THE TASK: Going through the entries below, copy out each line that contains "lossy".

DATA EXTRACTS:

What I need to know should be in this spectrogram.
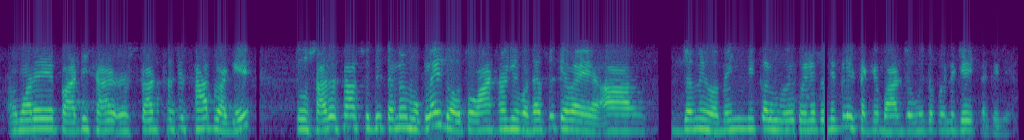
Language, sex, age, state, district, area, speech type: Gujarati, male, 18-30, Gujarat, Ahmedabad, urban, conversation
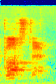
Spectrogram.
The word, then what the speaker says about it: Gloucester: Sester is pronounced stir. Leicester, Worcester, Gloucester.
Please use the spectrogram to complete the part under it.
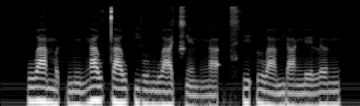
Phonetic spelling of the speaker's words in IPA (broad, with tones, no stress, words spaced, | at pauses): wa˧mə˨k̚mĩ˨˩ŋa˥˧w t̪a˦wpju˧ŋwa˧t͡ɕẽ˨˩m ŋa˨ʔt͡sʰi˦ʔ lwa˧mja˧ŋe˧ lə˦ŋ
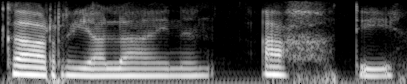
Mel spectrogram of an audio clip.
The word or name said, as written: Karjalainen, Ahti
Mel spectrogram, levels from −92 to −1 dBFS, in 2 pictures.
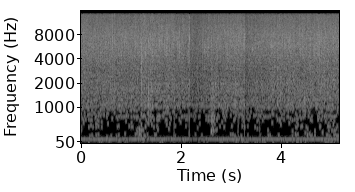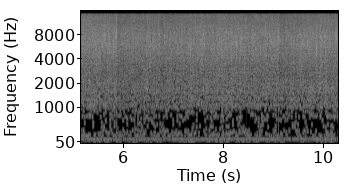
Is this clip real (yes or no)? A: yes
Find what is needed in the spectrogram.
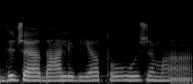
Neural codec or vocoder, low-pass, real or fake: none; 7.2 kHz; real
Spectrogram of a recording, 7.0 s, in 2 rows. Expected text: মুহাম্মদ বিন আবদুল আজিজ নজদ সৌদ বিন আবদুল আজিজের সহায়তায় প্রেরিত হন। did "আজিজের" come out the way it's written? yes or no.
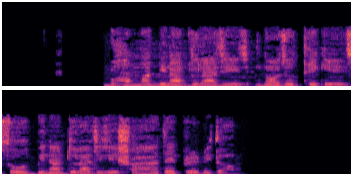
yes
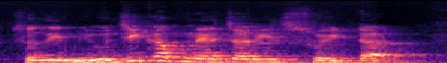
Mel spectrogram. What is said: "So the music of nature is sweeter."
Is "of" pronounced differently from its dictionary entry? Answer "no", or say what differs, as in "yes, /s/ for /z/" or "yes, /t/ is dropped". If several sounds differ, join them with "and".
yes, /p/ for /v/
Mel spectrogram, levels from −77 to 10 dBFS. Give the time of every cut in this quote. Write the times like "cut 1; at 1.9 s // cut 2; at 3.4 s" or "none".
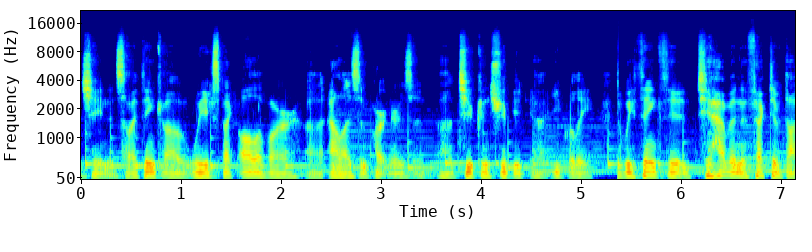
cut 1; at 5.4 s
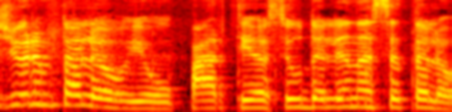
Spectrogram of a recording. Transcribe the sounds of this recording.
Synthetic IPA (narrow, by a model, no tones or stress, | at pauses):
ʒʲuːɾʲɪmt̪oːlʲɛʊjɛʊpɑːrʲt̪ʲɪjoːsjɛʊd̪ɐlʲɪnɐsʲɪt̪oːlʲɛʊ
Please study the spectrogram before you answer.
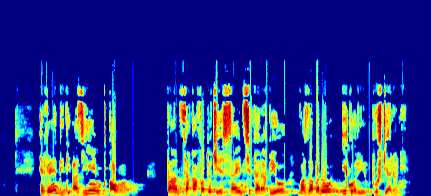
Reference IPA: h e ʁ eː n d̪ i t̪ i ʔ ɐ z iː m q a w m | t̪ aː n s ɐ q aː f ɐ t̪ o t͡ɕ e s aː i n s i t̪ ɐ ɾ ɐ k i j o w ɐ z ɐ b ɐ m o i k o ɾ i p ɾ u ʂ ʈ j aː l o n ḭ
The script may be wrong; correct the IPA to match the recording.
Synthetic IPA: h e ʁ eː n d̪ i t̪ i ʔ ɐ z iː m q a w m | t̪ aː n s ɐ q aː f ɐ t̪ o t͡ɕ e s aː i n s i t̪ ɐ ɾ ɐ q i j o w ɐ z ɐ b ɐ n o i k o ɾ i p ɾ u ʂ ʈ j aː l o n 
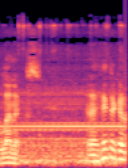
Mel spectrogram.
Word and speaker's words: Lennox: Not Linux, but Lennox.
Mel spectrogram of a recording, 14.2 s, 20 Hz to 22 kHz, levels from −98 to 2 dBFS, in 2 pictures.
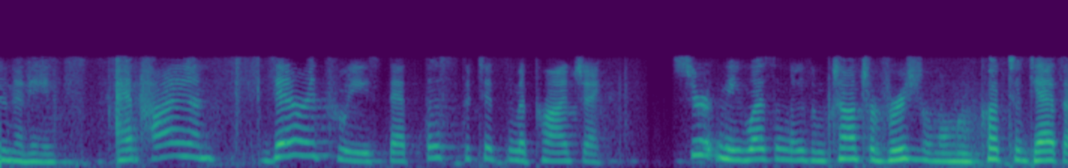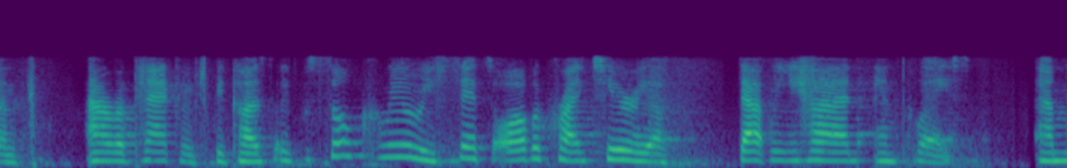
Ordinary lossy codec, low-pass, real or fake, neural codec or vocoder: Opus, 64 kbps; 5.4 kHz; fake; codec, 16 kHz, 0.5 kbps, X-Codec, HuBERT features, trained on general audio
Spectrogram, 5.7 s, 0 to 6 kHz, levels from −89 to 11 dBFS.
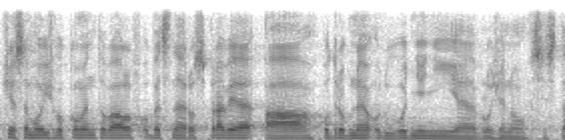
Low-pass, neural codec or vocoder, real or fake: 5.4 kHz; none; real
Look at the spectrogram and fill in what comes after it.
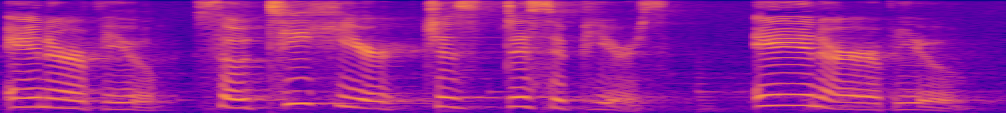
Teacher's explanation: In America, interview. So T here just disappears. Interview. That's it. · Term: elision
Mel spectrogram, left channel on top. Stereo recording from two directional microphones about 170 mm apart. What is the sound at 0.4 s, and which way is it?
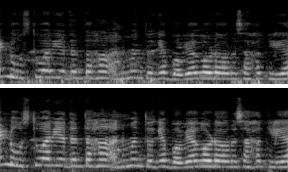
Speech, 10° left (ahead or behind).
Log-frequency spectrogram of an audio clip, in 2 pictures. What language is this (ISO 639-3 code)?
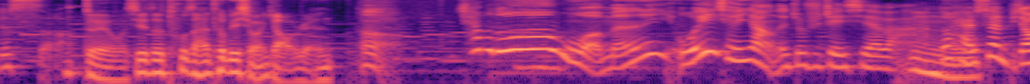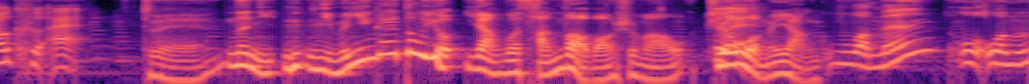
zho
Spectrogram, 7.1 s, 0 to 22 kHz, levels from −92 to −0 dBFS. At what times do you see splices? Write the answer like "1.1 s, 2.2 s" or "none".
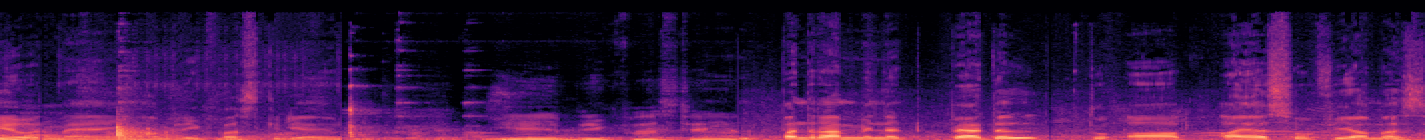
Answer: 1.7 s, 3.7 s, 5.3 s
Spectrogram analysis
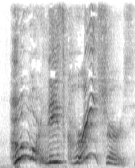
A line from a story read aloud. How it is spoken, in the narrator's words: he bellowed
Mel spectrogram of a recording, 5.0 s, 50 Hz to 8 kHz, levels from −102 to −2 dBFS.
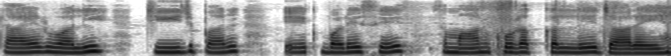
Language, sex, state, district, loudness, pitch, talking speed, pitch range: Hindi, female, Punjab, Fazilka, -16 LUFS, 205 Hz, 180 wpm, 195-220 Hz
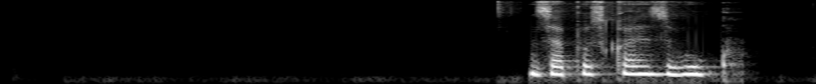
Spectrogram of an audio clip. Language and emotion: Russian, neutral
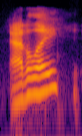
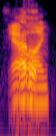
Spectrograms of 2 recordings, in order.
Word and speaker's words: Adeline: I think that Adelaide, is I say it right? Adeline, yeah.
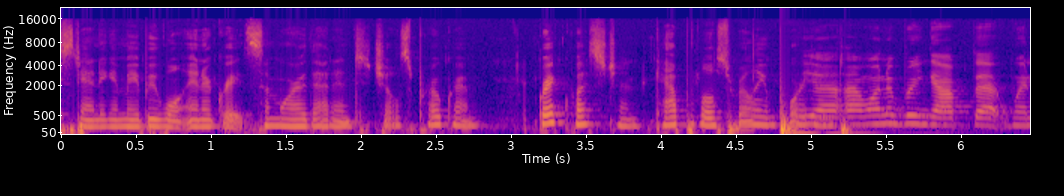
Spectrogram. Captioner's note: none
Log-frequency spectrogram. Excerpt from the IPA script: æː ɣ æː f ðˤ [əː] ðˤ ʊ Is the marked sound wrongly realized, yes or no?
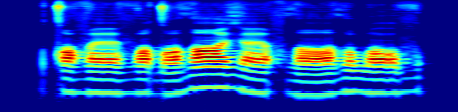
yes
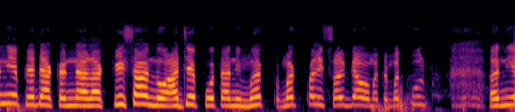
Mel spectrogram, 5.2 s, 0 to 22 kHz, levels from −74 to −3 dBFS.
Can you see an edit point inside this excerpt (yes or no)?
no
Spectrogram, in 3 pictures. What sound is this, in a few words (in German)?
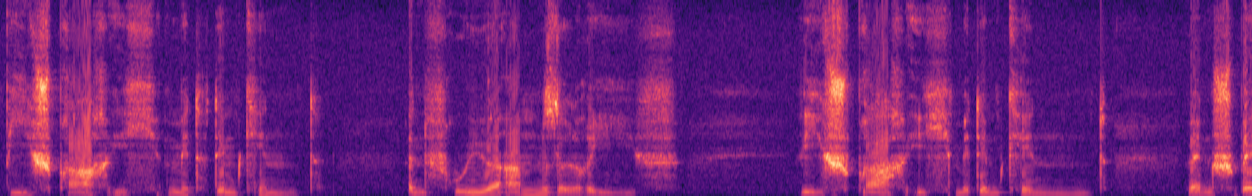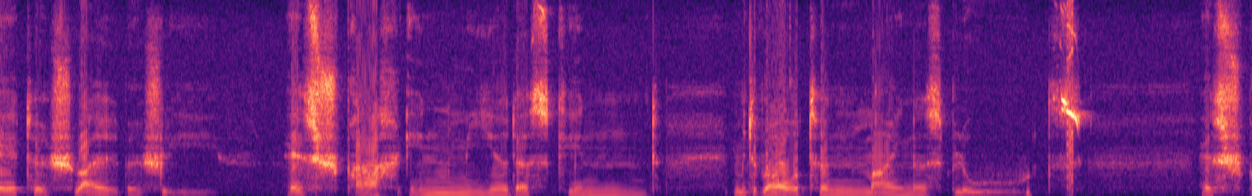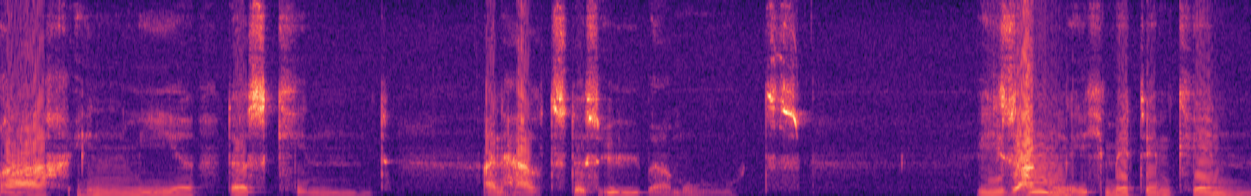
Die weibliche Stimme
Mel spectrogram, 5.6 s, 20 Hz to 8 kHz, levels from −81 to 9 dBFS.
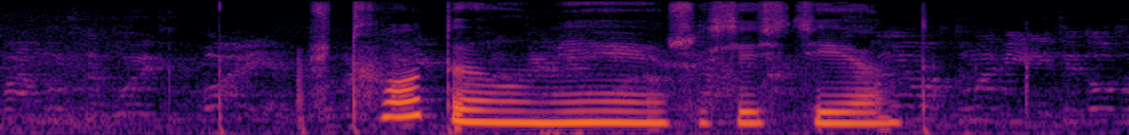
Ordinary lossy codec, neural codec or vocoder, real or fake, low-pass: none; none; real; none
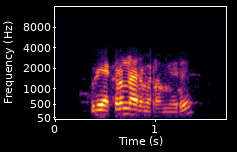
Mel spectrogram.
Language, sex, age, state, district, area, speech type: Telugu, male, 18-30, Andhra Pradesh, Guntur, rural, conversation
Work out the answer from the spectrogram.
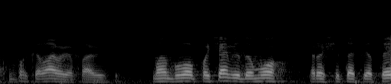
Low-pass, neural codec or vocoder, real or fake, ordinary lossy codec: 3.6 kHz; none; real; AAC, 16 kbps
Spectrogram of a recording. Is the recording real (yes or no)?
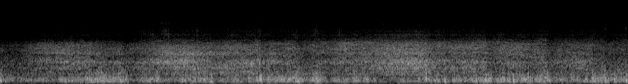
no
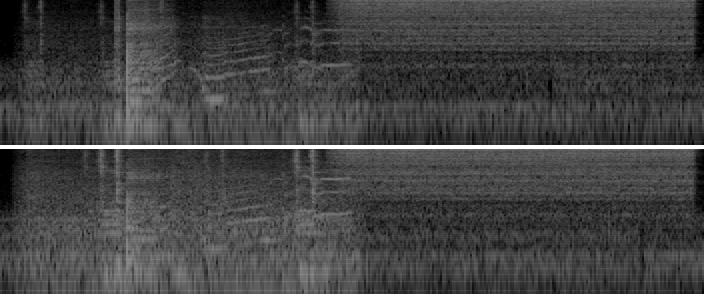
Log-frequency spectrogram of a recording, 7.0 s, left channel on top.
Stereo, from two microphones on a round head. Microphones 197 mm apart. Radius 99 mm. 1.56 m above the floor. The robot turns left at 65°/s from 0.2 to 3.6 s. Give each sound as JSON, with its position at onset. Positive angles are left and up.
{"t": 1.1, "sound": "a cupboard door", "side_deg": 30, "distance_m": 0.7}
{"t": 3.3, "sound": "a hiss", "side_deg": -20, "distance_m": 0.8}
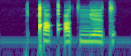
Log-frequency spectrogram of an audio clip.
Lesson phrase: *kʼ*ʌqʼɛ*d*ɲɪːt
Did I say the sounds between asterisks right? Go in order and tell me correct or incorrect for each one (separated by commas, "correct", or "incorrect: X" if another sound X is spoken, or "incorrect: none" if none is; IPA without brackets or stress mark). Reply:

RESULT:
Ordinary lossy codec, low-pass, real or fake, neural codec or vocoder: Opus, 64 kbps; 5.4 kHz; fake; codec, 16 kHz, 0.5 kbps, X-Codec, HuBERT features, trained on general audio
Ordinary lossy codec, neural codec or vocoder, real or fake, low-pass: none; none; real; none
Low-pass, neural codec or vocoder, real or fake, ordinary lossy codec: 3.6 kHz; none; real; AAC, 16 kbps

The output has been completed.